> _Activity_: Output the listing below exactly, minus its images.

> _Record extracts_:
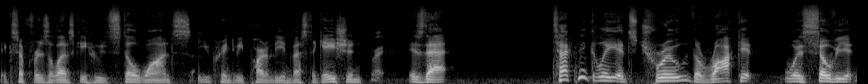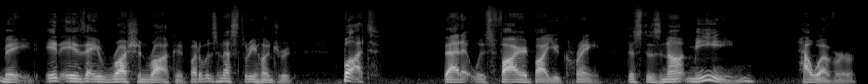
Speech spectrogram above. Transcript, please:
except for Zelensky, who still wants Ukraine to be part of the investigation, Right. is that technically it's true the rocket was Soviet made. It is a Russian rocket, but it was an S 300, but that it was fired by Ukraine. This does not mean, however,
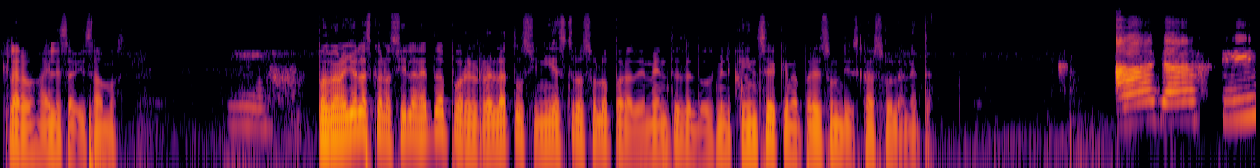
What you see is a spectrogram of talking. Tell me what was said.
Claro, ahí les avisamos. Pues bueno, yo las conocí, la neta, por el relato siniestro solo para dementes del 2015, que me parece un discazo, la neta. Ah, ya, sí,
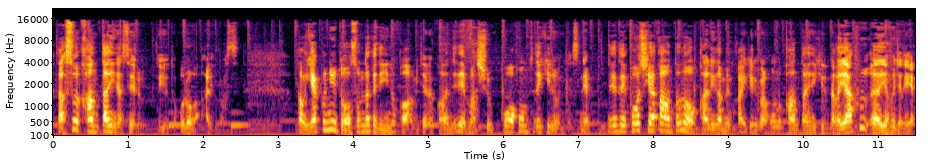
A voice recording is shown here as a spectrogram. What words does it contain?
だからすごい簡単に出せるっていうところがあります。だから逆に言うと、そんだけでいいのか、みたいな感じで、まあ、出稿は本当できるんですね。で、で公式アカウントの管理画面からいけるから、本当簡単にできる。だから Yahoo、Yahoo じゃねえや。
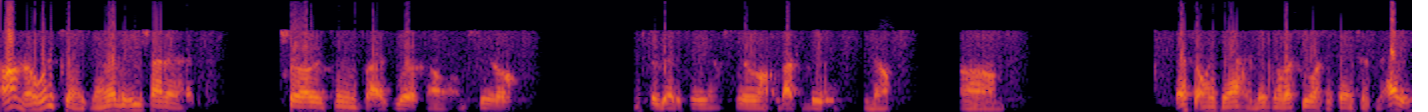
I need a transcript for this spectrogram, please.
I don't know what changed, man. Maybe he's trying to show other teams like, look, um, I'm still, I'm still dedicated. I'm still about to do. You know, um, that's the only thing I can think of. Unless he wants to stay in Cincinnati,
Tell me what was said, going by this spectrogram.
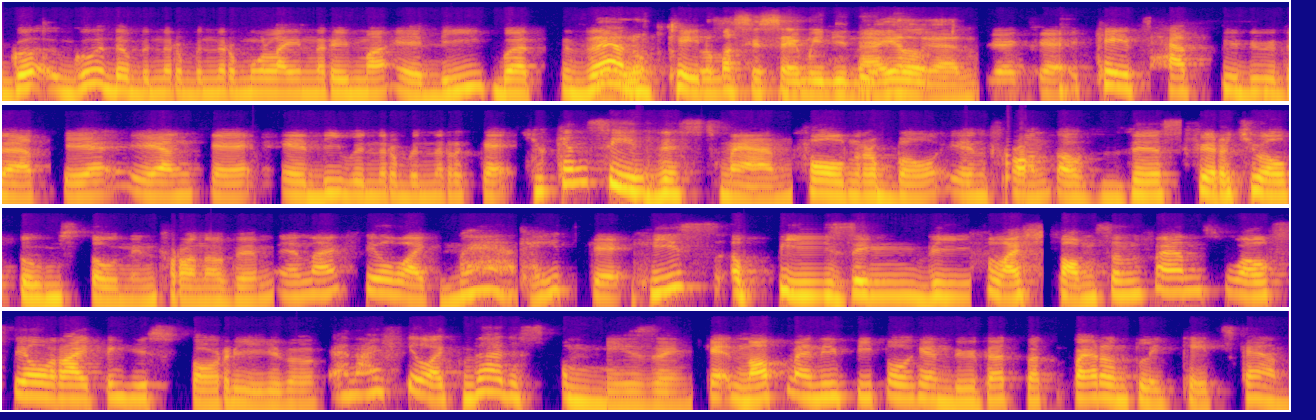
gue gue udah bener-bener mulai nerima Eddie but ya, then lu, Kate lu masih semi denial kan. ya kayak Kate had to do that ya yang kayak Eddie bener-bener kayak you can see this man vulnerable in front of this virtual tombstone in front of him. And I feel like man Kate kayak he's appeasing the Flash Thompson fans while still writing his story gitu. And I feel like that is amazing. Kayak not many people can do that but apparently Kate can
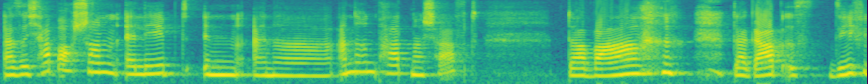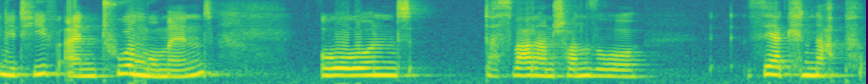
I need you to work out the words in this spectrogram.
Also ich habe auch schon erlebt in einer anderen Partnerschaft, da war, da gab es definitiv einen Tourmoment und das war dann schon so sehr knapp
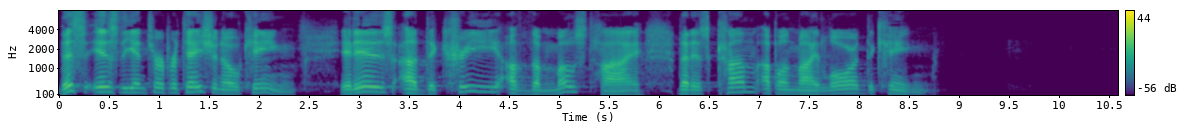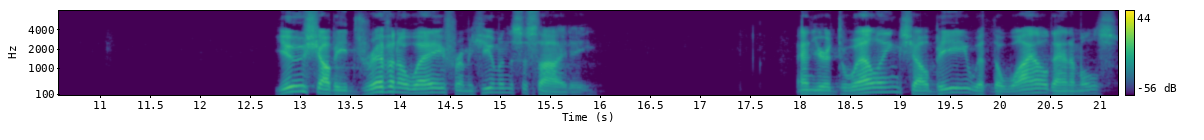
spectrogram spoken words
This is the interpretation, O king. It is a decree of the Most High that has come upon my Lord the King You shall be driven away from human society, and your dwelling shall be with the wild animals.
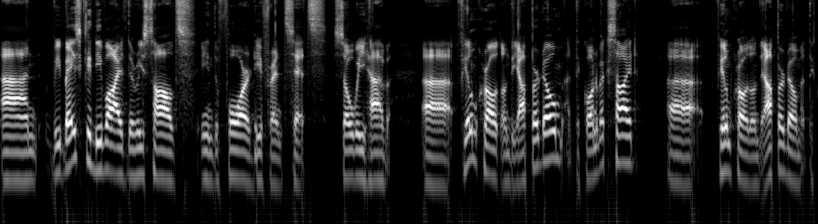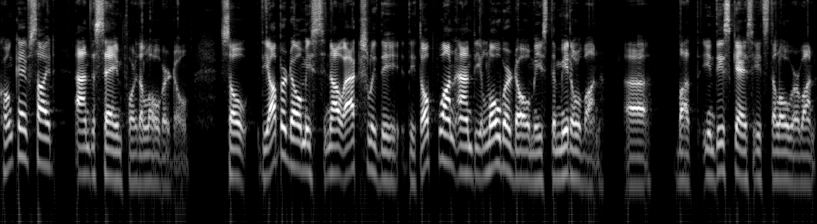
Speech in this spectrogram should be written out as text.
and we basically divide the results into four different sets. So we have uh, film growth on the upper dome at the convex side, uh, film growth on the upper dome at the concave side, and the same for the lower dome. So the upper dome is now actually the, the top one, and the lower dome is the middle one. Uh, but in this case, it's the lower one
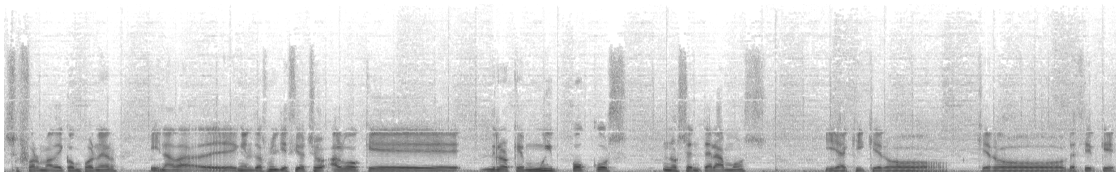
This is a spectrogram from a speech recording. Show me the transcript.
su forma de componer. Y nada, en el 2018 algo que de lo que muy pocos nos enteramos y aquí quiero quiero decir que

> _Output below_:
Speech spectrogram above. Transcript, please:
except for Zelensky, who still wants Ukraine to be part of the investigation, Right. is that technically it's true the rocket was Soviet made. It is a Russian rocket, but it was an S 300, but that it was fired by Ukraine. This does not mean, however,
What you see is a spectrogram of talking. Tell me what was said.
Claro, ahí les avisamos. Pues bueno, yo las conocí, la neta, por el relato siniestro solo para dementes del 2015, que me parece un discazo, la neta. Ah, ya, sí,
A voice recording is shown here as a spectrogram. What words does it contain?
だからすごい簡単に出せるっていうところがあります。だから逆に言うと、そんだけでいいのか、みたいな感じで、まあ、出稿は本当できるんですね。で、で公式アカウントの管理画面からいけるから、本当簡単にできる。だから Yahoo、Yahoo じゃねえや。
I need a transcript for this spectrogram, please.
I don't know what changed, man. Maybe he's trying to show other teams like, look, um, I'm still, I'm still dedicated. I'm still about to do. You know, um, that's the only thing I can think of. Unless he wants to stay in Cincinnati,
Tell me what was said, going by this spectrogram.
gue gue udah bener-bener mulai nerima Eddie but ya, then lu, Kate lu masih semi denial kan. ya kayak Kate had to do that ya yang kayak Eddie bener-bener kayak you can see this man vulnerable in front of this virtual tombstone in front of him. And I feel like man Kate kayak he's appeasing the Flash Thompson fans while still writing his story gitu. And I feel like that is amazing. Kayak not many people can do that but apparently Kate can
I need you to work out the words in this spectrogram.
Also ich habe auch schon erlebt in einer anderen Partnerschaft, da war, da gab es definitiv einen Tourmoment und das war dann schon so sehr knapp
spectrogram spoken words
This is the interpretation, O king. It is a decree of the Most High that has come upon my Lord the King You shall be driven away from human society, and your dwelling shall be with the wild animals.
Speech in this spectrogram should be written out as text.
and we basically divide the results into four different sets. So we have uh, film growth on the upper dome at the convex side, uh, film growth on the upper dome at the concave side, and the same for the lower dome. So the upper dome is now actually the, the top one, and the lower dome is the middle one. Uh, but in this case, it's the lower one
This is a spectrogram from a speech recording. Show me the transcript.
su forma de componer. Y nada, en el 2018 algo que de lo que muy pocos nos enteramos y aquí quiero quiero decir que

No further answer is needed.